Both the Gazette’s reporting and Sawyer Realty’s own website mention workforce housing as a company priority. Rosenberg confirmed this and said her father had just visited several properties in Provincetown looking for sites that could be redeveloped into workforce housing.
“I’ll keep it vague only because some stuff is on the market and some stuff isn’t, but we’re not necessarily talking about current housing,” said Rosenberg. “We’re talking about redevelopment of some sort of existing asset.
“We also have some 40B affordable projects in the pipeline on the South Shore,” she continued. “Those are usually like a 60-40 split, or an 80-20 split, between market-rate units and affordable units. It’s new for us, but we have three or four in process.”
These split projects are different from the large 100-percent affordable projects that are financed with federal tax credits, Rosenberg said. “Friends of ours do that — Winn Companies is one of the largest tax credit developers in the country — but we don’t have that knowledge and expertise. 40B projects are way easier to get your hands around.”
The workforce housing units on Martha’s Vineyard are not deed-restricted affordable, but they are designed and built to charge more modest rents, Rosenberg said.

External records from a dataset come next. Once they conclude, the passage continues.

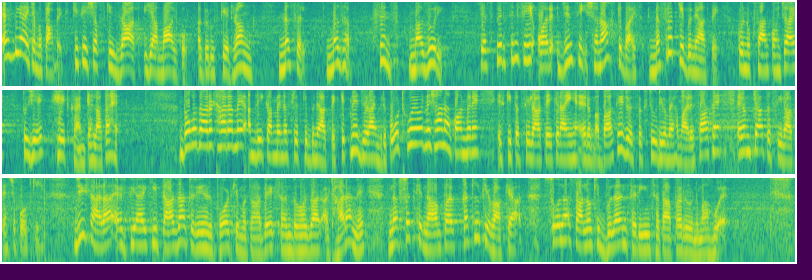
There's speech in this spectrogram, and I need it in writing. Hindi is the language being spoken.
एफबीआई के मुताबिक किसी शख्स की ज़ात या माल को अगर उसके रंग, नस्ल, मज़हब, सिंफ, माजूरी या फिर सिनफी और जिनसी शनाख्त के बायस नफरत की बुनियाद पर कोई नुकसान पहुँचाए तो ये हेट क्राइम कहलाता है। 2018 में अमेरिका में नफरत की बुनियाद पर कितने जराइम रिपोर्ट हुए और निशाना कौन बने? इसकी तफसीत लेकर आई हैं इरम अब्बासी, जो इस वक्त स्टूडियो में हमारे साथ हैं। इरम, क्या तफसीत हैं इस रिपोर्ट की? जी सारा एफ़ बी आई की ताज़ा तरीन रिपोर्ट के मुताबिक सन 2018 में नफरत के नाम पर कत्ल के वाक़ात 16 सालों की बुलंद तरीन सतह पर रोनमा हुए।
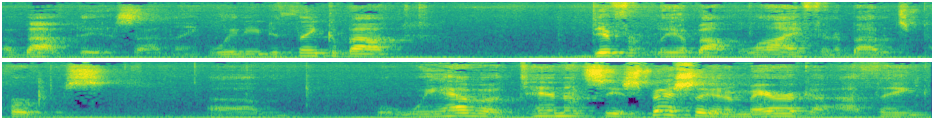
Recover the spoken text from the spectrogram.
about this. I think we need to think about differently about life and about its purpose. Um, we have a tendency, especially in America, I think.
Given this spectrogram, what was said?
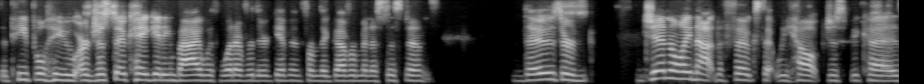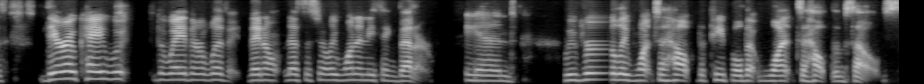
The people who are just okay getting by with whatever they're given from the government assistance. Those are generally not the folks that we help just because they're okay with the way they're living. They don't necessarily want anything better. And we really want to help the people that want to help themselves.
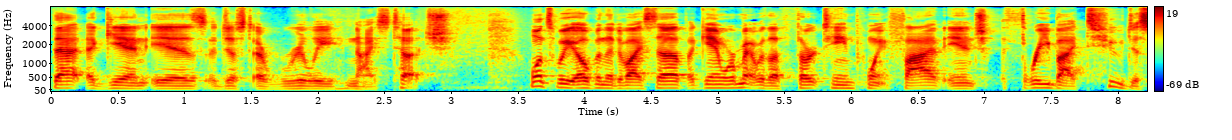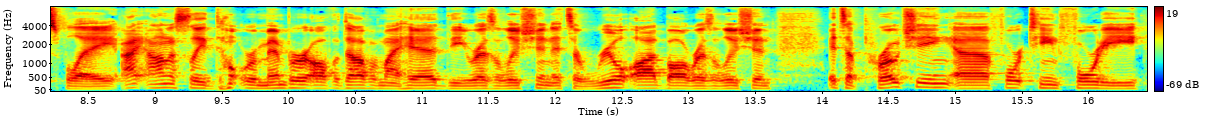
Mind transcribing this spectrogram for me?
that again is just a really nice touch. Once we open the device up, again, we're met with a 13.5 inch 3x2 display. I honestly don't remember off the top of my head the resolution. It's a real oddball resolution. It's approaching uh, 1440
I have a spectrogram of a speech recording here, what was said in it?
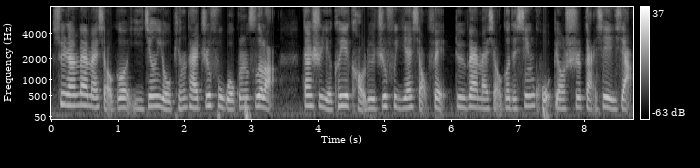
虽然外卖小哥已经有平台支付过工资了，但是也可以考虑支付一点小费，对外卖小哥的辛苦表示感谢一下。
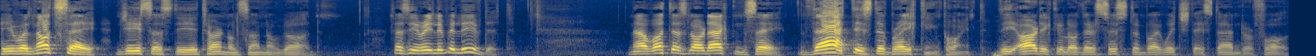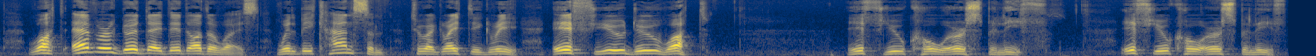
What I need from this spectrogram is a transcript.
He will not say, Jesus, the eternal Son of God, because he really believed it. Now, what does Lord Acton say? That is the breaking point, the article of their system by which they stand or fall. Whatever good they did otherwise will be cancelled to a great degree if you do what? If you coerce belief. If you coerce belief.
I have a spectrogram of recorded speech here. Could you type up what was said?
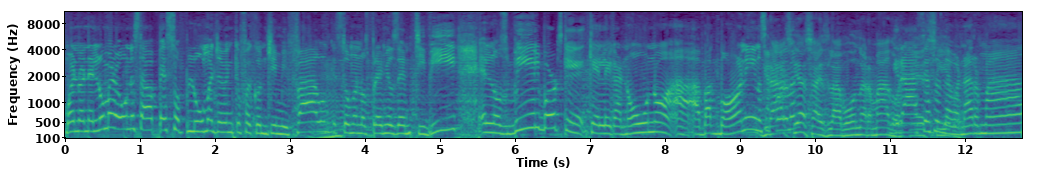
Bueno, en el número uno estaba Peso Pluma, ya ven que fue con Jimmy Fallon, que estuvo en los premios de MTV, en los Billboards, que, que le ganó uno a, a Bad Bunny, ¿no se acuerdan? Gracias a Eslabón Armado. Gracias, decirlo. Eslabón Armado.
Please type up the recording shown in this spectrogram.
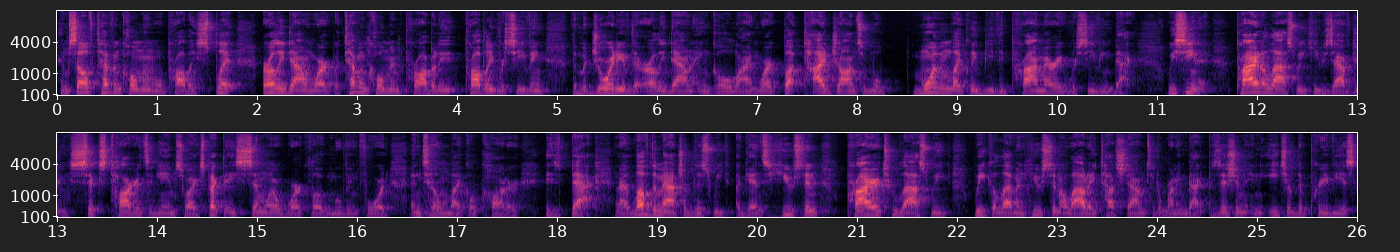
Himself, Tevin Coleman will probably split early down work, with Tevin Coleman probably probably receiving the majority of the early down and goal line work, but Ty Johnson will more than likely be the primary receiving back. We've seen it. Prior to last week, he was averaging six targets a game, so I expect a similar workload moving forward until Michael Carter is back. And I love the matchup this week against Houston. Prior to last week, week 11, Houston allowed a touchdown to the running back position in each of the previous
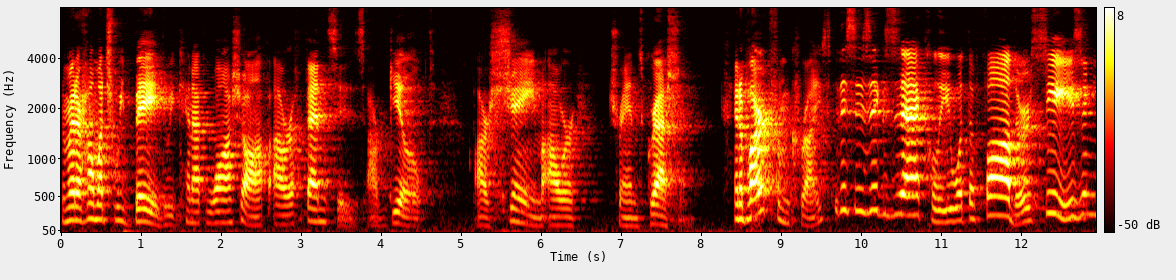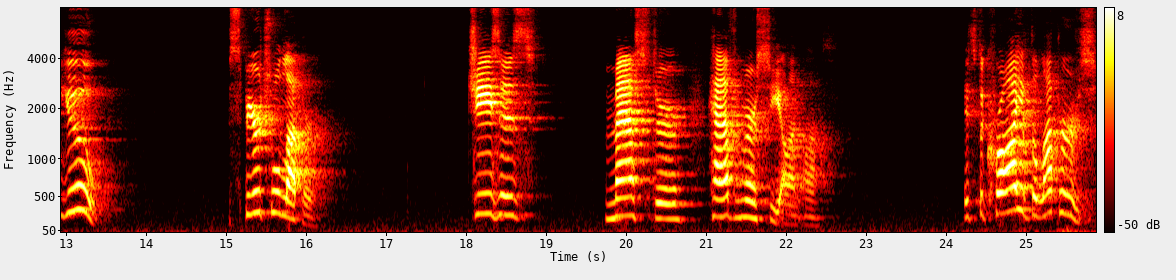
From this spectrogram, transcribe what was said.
No matter how much we bathe, we cannot wash off our offenses, our guilt, our shame, our transgression. And apart from Christ, this is exactly what the Father sees in you spiritual leper. Jesus, Master, have mercy on us. It's the cry of the lepers,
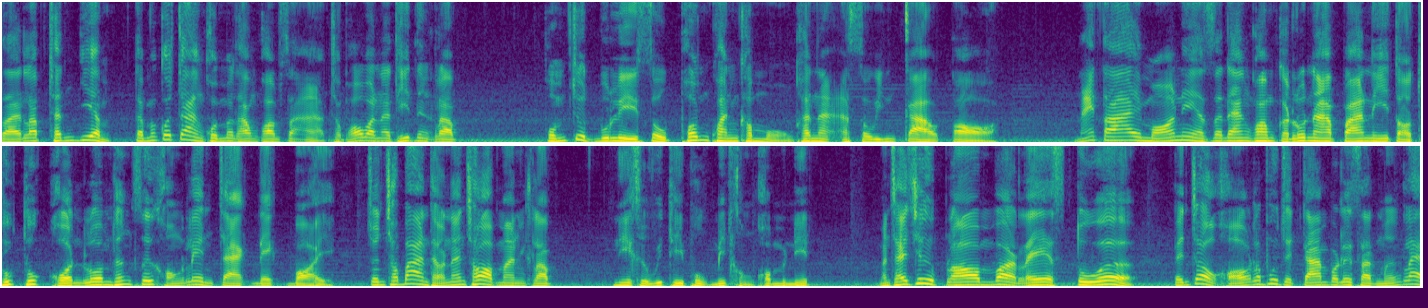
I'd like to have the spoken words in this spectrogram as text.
สายลับชั้นเยี่ยม แต่มันก็จ้างคนมาทำความสะอาดเฉพาะวันอาทิตย์นะครับ ผมจุดบุหรี่สูบพ่นควันขโมงขณะอัศวินกล่าวต่อในตาไอ้หมอเนี่ยแสดงความกรุณาปาณีต่อทุกๆ คนรวมทั้งซื้อของเล่นแจกเด็กบ่อย จนชาวบ้านแถวนั้นชอบมันครับ นี่คือวิธีผูกมิตรของคอมมิวนิสต์มันใช้ชื่อปลอมว่าเรสตูเวอร์เป็นเจ้าของและผู้จัดการบริษัทเมืองแร่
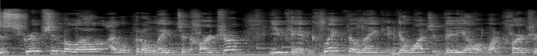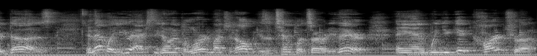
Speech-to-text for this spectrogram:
description below I will put a link to Kartra. You can click the link and go watch a video on what Kartra does. And that way you actually don't have to learn much at all because the template's already there. And when you get Kartra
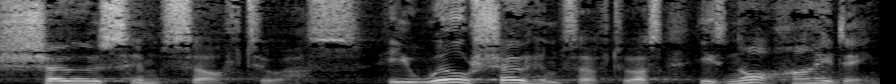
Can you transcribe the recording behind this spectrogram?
shows himself to us. He will show himself to us. He's not hiding.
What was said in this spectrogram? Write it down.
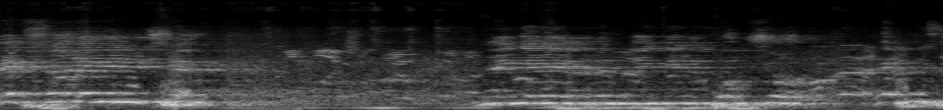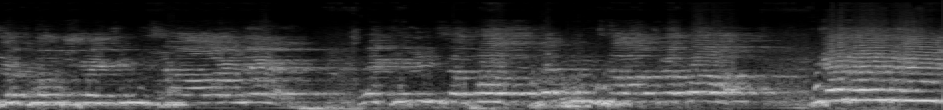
Efsane ilçe. Mengene yakın, mengene komşu. Hepimize komşu, hepimize aile. Hepimize dost, hepimize akraba. Gerede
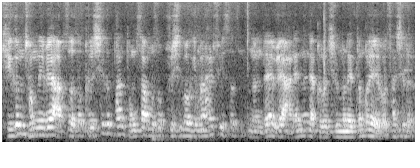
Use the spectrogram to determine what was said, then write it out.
기금 적립에 앞서서 그 시급한 동사무소 90억이면 할 수 있었는데 왜 안 했느냐 그걸 질문했던 거예요, 사실은.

“In the Vineyard, we bought the land correctly,” she said. “We know what we can build it for. And we know what rents we’re going to charge, to make it in the price range that locals can afford. We can make housing opportunities for the people who live there year-round, and not for people who want a pied-a-terre in Edgartown, and we can make money at those rents.
“If anyone is ever like, oh, this is a piece of land that we want to be developed — we’ll be the first one to come in and partner with you,” added Rosenberg. “We have capital. We have phenomenal builders. We’re looking for land, but maybe there are some opportunities we just don’t know about.”